- **Task statement**: The result should be an exact copy of only the lines from the one holding "Provide a transcript" through the last line of the data below, please, without pictures.

[Collected data entries]
########

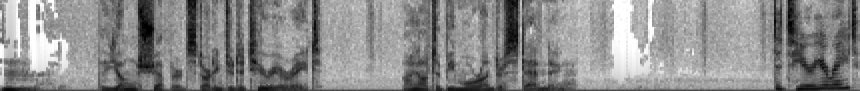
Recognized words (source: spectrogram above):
Hmm. The young shepherd's starting to deteriorate. I ought to be more understanding. Deteriorate?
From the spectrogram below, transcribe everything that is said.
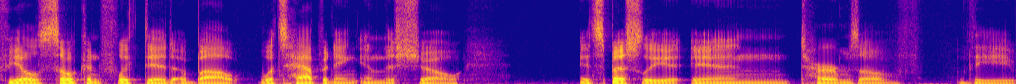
feel so conflicted about what's happening in this show, especially in terms of the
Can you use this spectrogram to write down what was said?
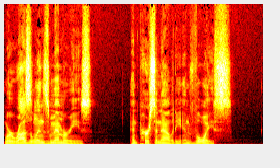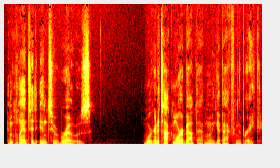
were Rosalind's memories and personality and voice implanted into Rose? We're going to talk more about that when we get back from the break.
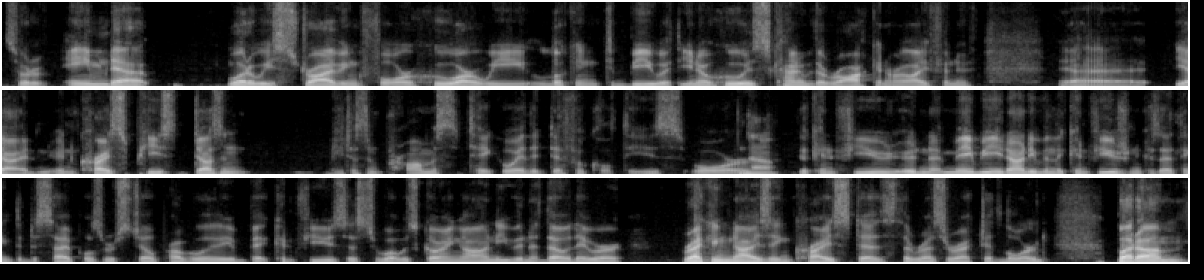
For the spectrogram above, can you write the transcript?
sort of aimed at? What are we striving for? Who are we looking to be with? You know who is kind of the rock in our life? And if uh yeah and christ's peace doesn't he doesn't promise to take away the difficulties or no. the confusion maybe not even the confusion because i think the disciples were still probably a bit confused as to what was going on even though they were recognizing christ as the resurrected lord but um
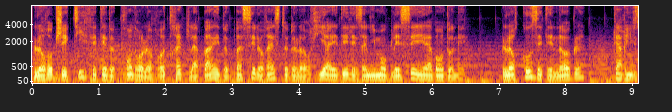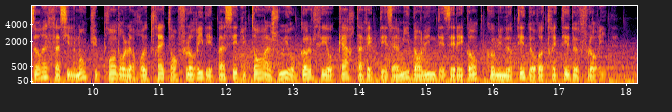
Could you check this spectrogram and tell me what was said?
Leur objectif était de prendre leur retraite là-bas et de passer le reste de leur vie à aider les animaux blessés et abandonnés. Leur cause était noble, car ils auraient facilement pu prendre leur retraite en Floride et passer du temps à jouer au golf et aux cartes avec des amis dans l'une des élégantes communautés de retraités de Floride.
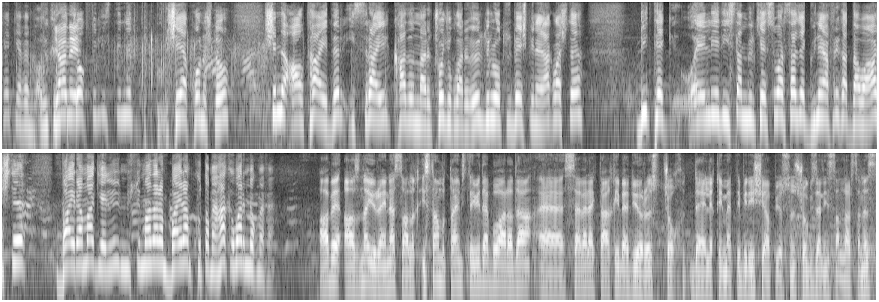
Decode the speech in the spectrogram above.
Peki efendim hükümet Yani- çok Filistin'i şeye konuştu. Şimdi 6 aydır İsrail kadınları çocukları öldürüyor 35 bine yaklaştı. Bir tek 57 İslam ülkesi var sadece Güney Afrika dava açtı. Bayrama geliyor. Müslümanların bayram kutlamaya hakkı var mı yok mu efendim? Abi ağzına yüreğine sağlık. İstanbul Times TV'de bu arada e, severek takip ediyoruz. Çok değerli kıymetli bir iş yapıyorsunuz. Çok güzel insanlarsınız.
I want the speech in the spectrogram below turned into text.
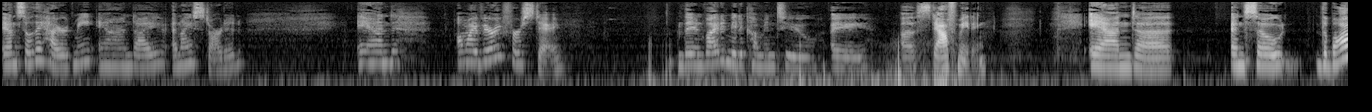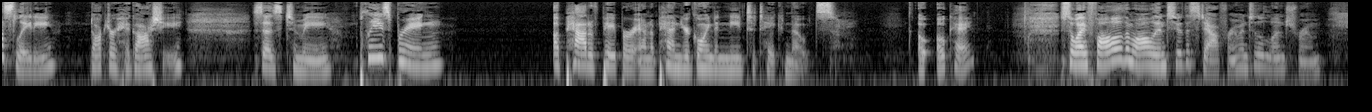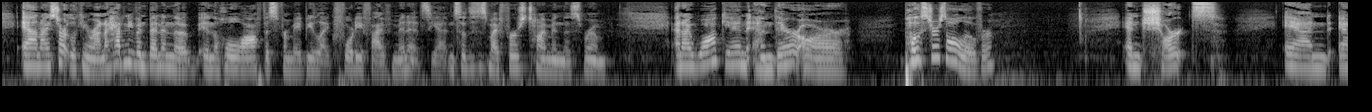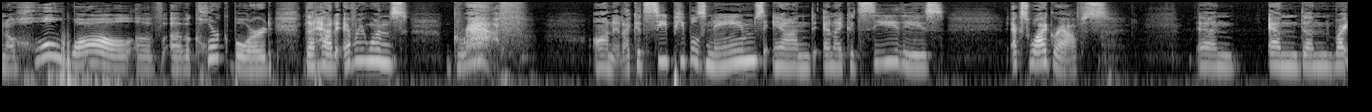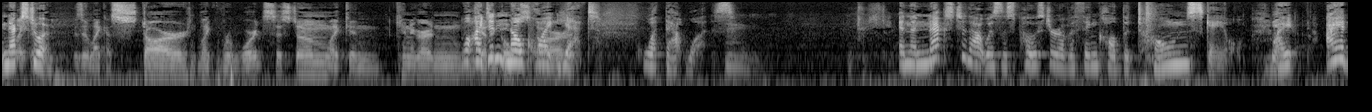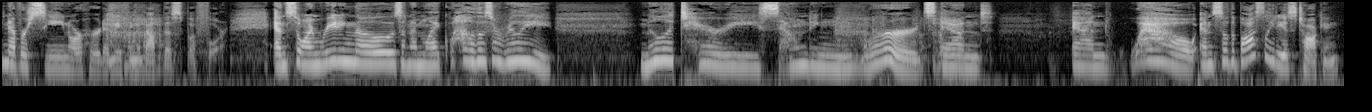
And so they hired me, and I and I started. And on my very first day, they invited me to come into a, a staff meeting, and uh, and so the boss lady, Dr. Higashi, says to me, "Please bring a pad of paper and a pen. You're going to need to take notes." Oh, okay. So I follow them all into the staff room, into the lunchroom, and I start looking around. I hadn't even been in the in the whole office for maybe like 45 minutes yet, and so this is my first time in this room. And I walk in, and there are posters all over, and charts, and and a whole wall of of a cork board that had everyone's graph on it. I could see people's names, and and I could see these XY graphs. And and then right next to it. Is it like a star, like reward system, like in kindergarten? well i didn't know quite yet what that was hmm. And then next to that was this poster of a thing called the tone scale. I. I had never seen or heard anything about this before. And so I'm reading those and I'm like, wow, those are really military sounding words and and wow. And so the boss lady is talking.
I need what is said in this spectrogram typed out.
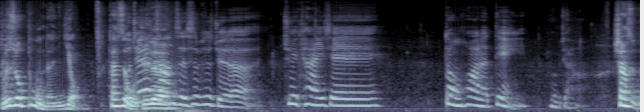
不是说不能用，但是我觉得这样子是不是觉得去看一些动画的电影会比较好？像是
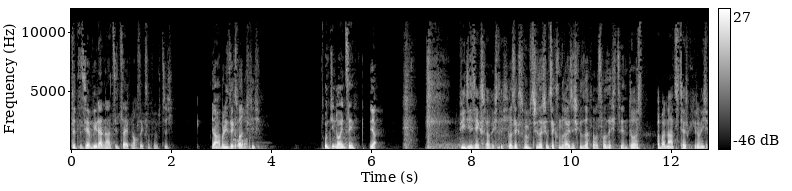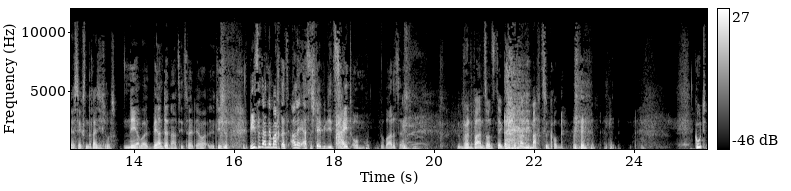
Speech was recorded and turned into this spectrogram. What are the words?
Das ist ja weder Nazi-Zeit noch 56. Ja, aber die 6 war richtig. Und die 19. Ja, Wie die 6 war richtig. du hast 56 gesagt, ich habe 36 gesagt, aber es war 16. Du hast, aber Nazi-Zeit geht doch nicht erst 36 los. Nee, aber während der Nazi-Zeit, ja. Nicht so, wir sind an der Macht, als allererstes stellen wir die Zeit um. So war das ja. Was war ansonsten der Grund, um an die Macht zu kommen? Gut.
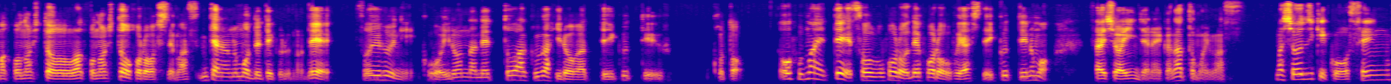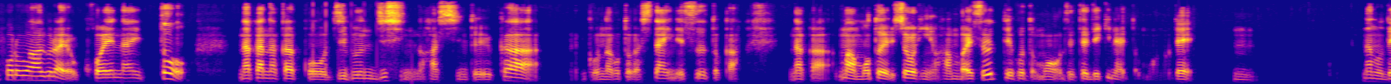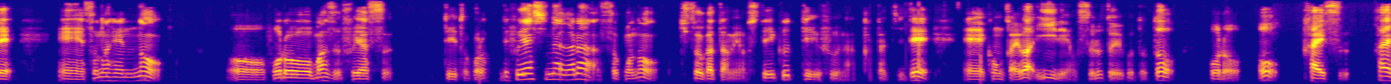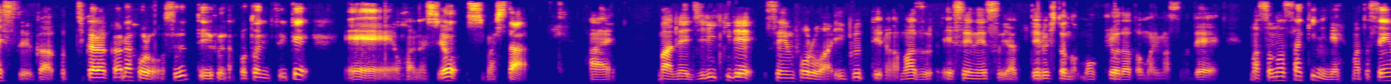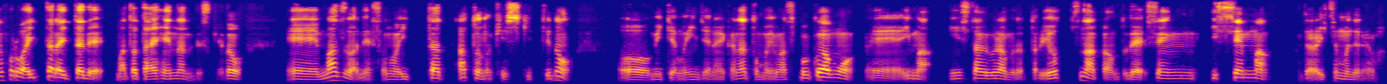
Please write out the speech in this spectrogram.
う。まあ、この人はこの人をフォローしてますみたいなのも出てくるので、そういうふうに、こう、いろんなネットワークが広がっていくっていうことを踏まえて、相互フォローでフォローを増やしていくっていうのも、最初はいいんじゃないかなと思います。まあ、正直、こう、1000フォロワーぐらいを超えないと、なかなかこう、自分自身の発信というか、こんなことがしたいんですとか、なんか、まあ、元より商品を販売するっていうことも絶対できないと思うので、うん。なので、えー、その辺のフォローをまず増やすっていうところ。で、増やしながら、そこの基礎固めをしていくっていう風な形で、えー、今回はいい例をするということと、フォローを返す。返すというか、こっちからからフォローをするっていう風なことについて、えー、お話をしました。はい。まあね、自力で1000フォロワー行くっていうのが、まず SNS やってる人の目標だと思いますので、まあその先にね、また1000フォロワー行ったら行ったで、また大変なんですけど、えー、まずはね、その行った後の景色っていうのを見てもいいんじゃないかなと思います。僕はもう、えー、今、インスタグラムだったら4つのアカウントで1000、万、だから1000万じゃないわ。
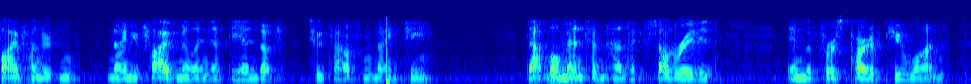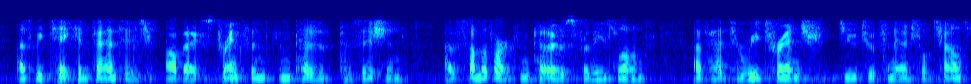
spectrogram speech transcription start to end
595 million at the end of 2019. That momentum has accelerated in the first part of Q1 as we take advantage of a strengthened competitive position as some of our competitors for these loans have had to retrench due to financial challenges.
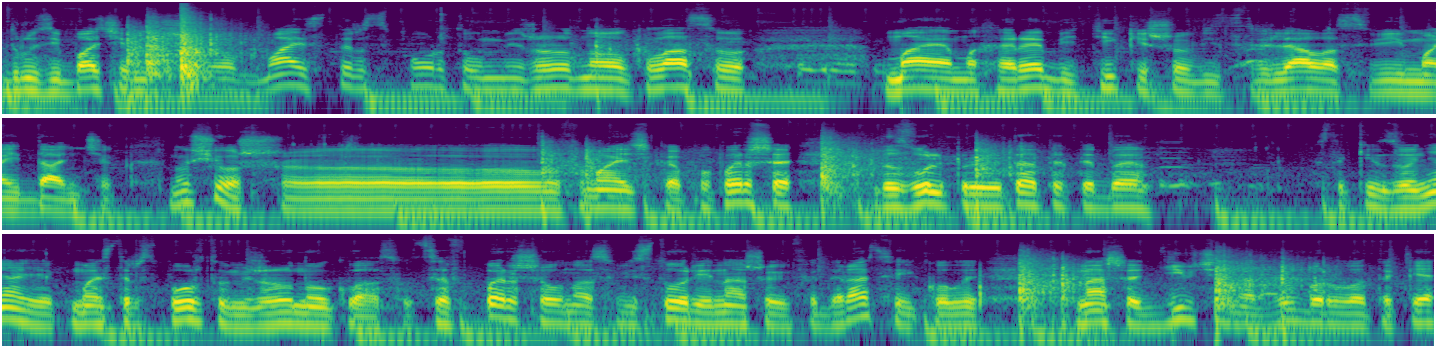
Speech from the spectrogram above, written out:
Друзі, бачимо, що майстер спорту міжнародного класу Майя Махаребі тільки що відстріляла свій майданчик. Ну що ж, е, Маєчка, по-перше, дозволь привітати тебе з таким званням, як майстер спорту міжнародного класу. Це вперше у нас в історії нашої федерації, коли наша дівчина виборола таке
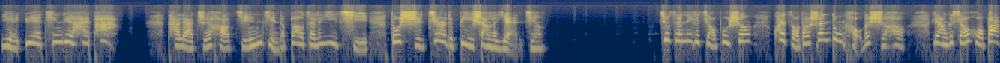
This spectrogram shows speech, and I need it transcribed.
也越听越害怕，他俩只好紧紧的抱在了一起，都使劲的闭上了眼睛。就在那个脚步声快走到山洞口的时候，两个小伙伴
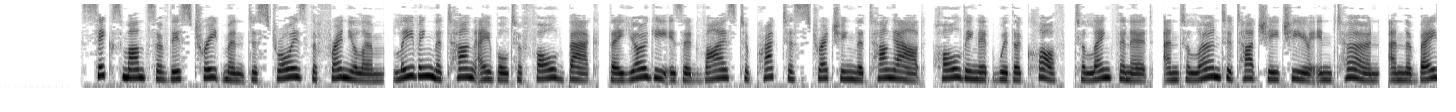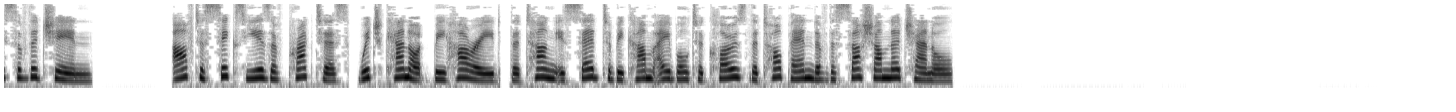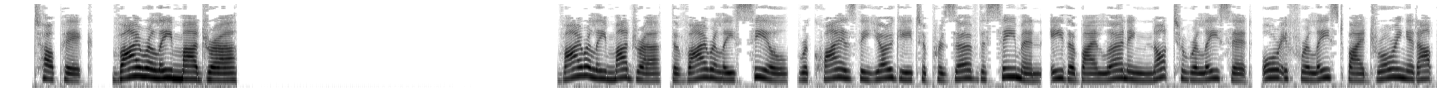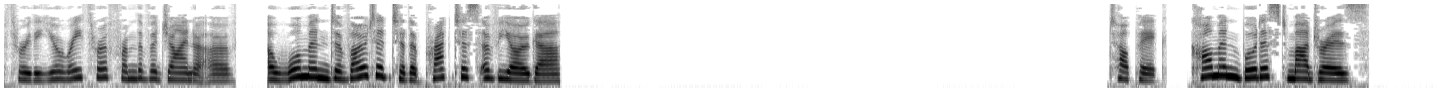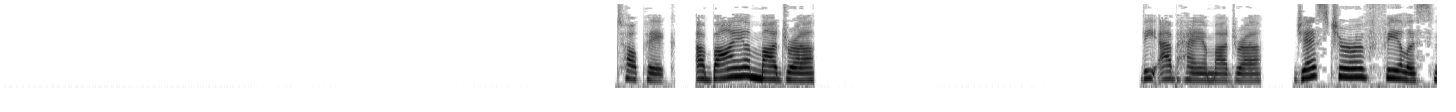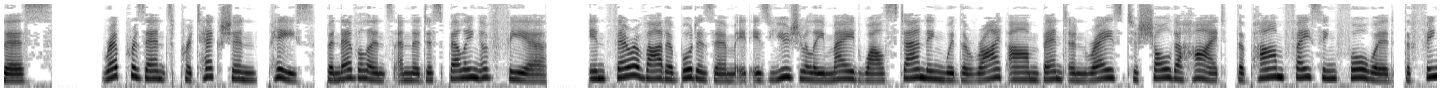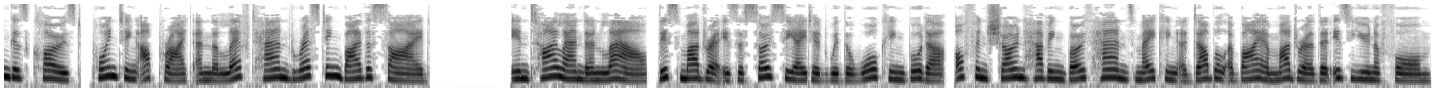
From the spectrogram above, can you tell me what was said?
Six months of this treatment destroys the frenulum, leaving the tongue able to fold back. The yogi is advised to practice stretching the tongue out, holding it with a cloth, to lengthen it, and to learn to touch each ear in turn, and the base of the chin. After six years of practice, which cannot be hurried, the tongue is said to become able to close the top end of the sushumna channel. Topic: Vajroli mudra. Vajroli mudra, the vajroli seal, requires the yogi to preserve the semen, either by learning not to release it, or if released by drawing it up through the urethra from the vagina of a woman devoted to the practice of yoga. Common Buddhist mudras Abhaya Mudra. The Abhaya Mudra, gesture of fearlessness, represents protection, peace, benevolence and the dispelling of fear. In Theravada Buddhism it is usually made while standing with the right arm bent and raised to shoulder height, the palm facing forward, the fingers closed, pointing upright and the left hand resting by the side. In Thailand and Laos, this mudra is associated with the walking Buddha, often shown having both hands making a double abhaya mudra that is uniform.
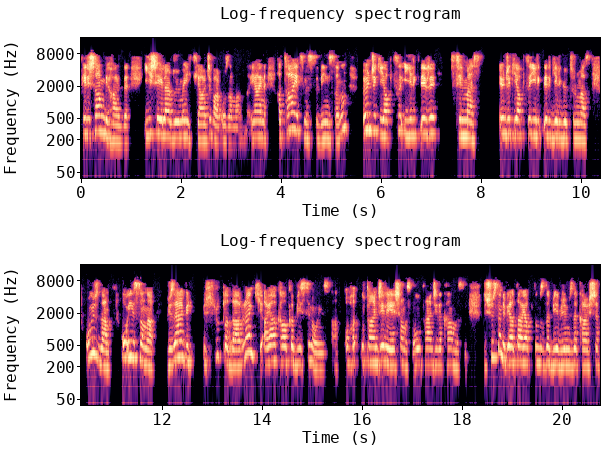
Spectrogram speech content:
perişan bir halde iyi şeyler duymaya ihtiyacı var o zaman da. Yani hata etmesi bir insanın önceki yaptığı iyilikleri silmez. Önceki yaptığı iyilikleri geri götürmez. O yüzden o insana güzel bir üslupla davran ki ayağa kalkabilsin o insan. O utancıyla yaşamasın, o utancıyla kalmasın. Düşünsene bir hata yaptığımızda birbirimize karşı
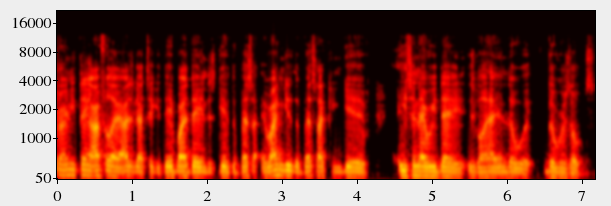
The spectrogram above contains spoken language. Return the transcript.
or anything. I feel like I just gotta take it day by day and just give the best. If I can give the best I can give each and every day, is gonna end up with good results.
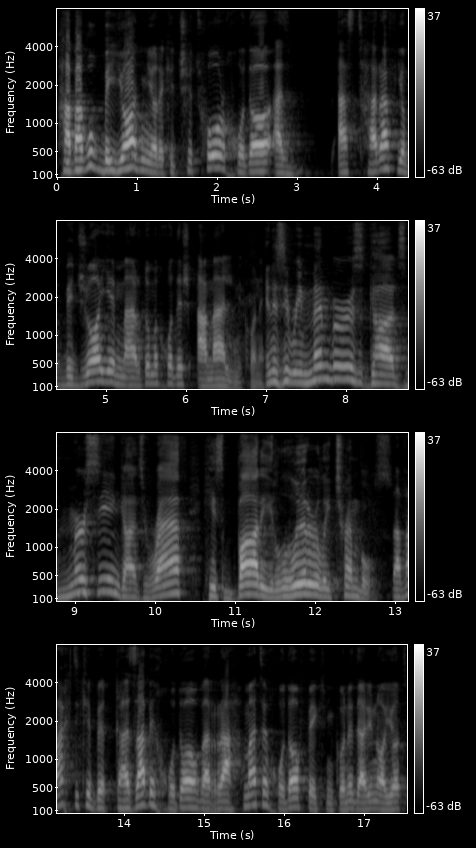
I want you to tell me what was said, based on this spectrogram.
حبقوق به یاد میاره که چطور خدا از از طرف یا به جای مردم خودش عمل می‌کنه And as he remembers God's mercy and God's wrath, his body literally trembles. و وقتی که به غضب خدا و رحمت خدا فکر می‌کنه در این آیات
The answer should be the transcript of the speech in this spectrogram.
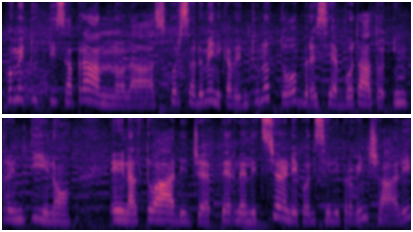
Come tutti sapranno, la scorsa domenica 21 ottobre si è votato in Trentino e in Alto Adige per l'elezione dei consigli provinciali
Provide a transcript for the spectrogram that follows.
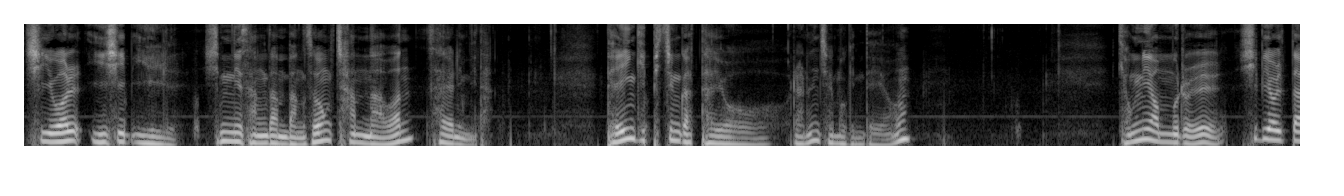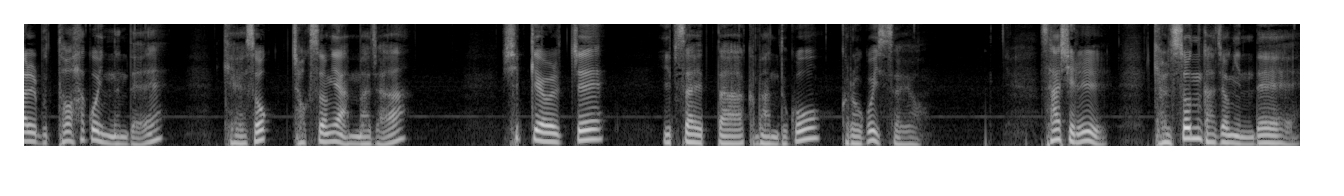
10월 22일 심리상담 방송 참나원 사연입니다. 대인기피증 같아요. 라는 제목인데요. 격리 업무를 12월 달부터 하고 있는데 계속 적성에 안 맞아 10개월째 입사했다 그만두고 그러고 있어요. 사실 결손 가정인데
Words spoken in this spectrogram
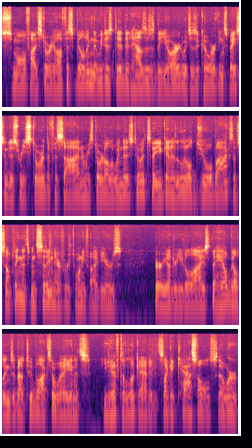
small five story office building that we just did that houses the yard, which is a co working space, and just restored the facade and restored all the windows to it. So you get a little jewel box of something that's been sitting there for 25 years, very underutilized. The Hale building's about two blocks away, and it's you'd have to look at it. It's like a castle. So we're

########

- **Problem solution**:
Provide a transcript for the spectrogram that follows.
10월 22일 심리상담 방송 참나원 사연입니다. 대인기피증 같아요. 라는 제목인데요. 격리 업무를 12월 달부터 하고 있는데 계속 적성에 안 맞아 10개월째 입사했다 그만두고 그러고 있어요. 사실 결손 가정인데
Words spoken in this spectrogram
small five story office building that we just did that houses the yard, which is a co working space, and just restored the facade and restored all the windows to it. So you get a little jewel box of something that's been sitting there for 25 years, very underutilized. The Hale building's about two blocks away, and it's you'd have to look at it. It's like a castle. So we're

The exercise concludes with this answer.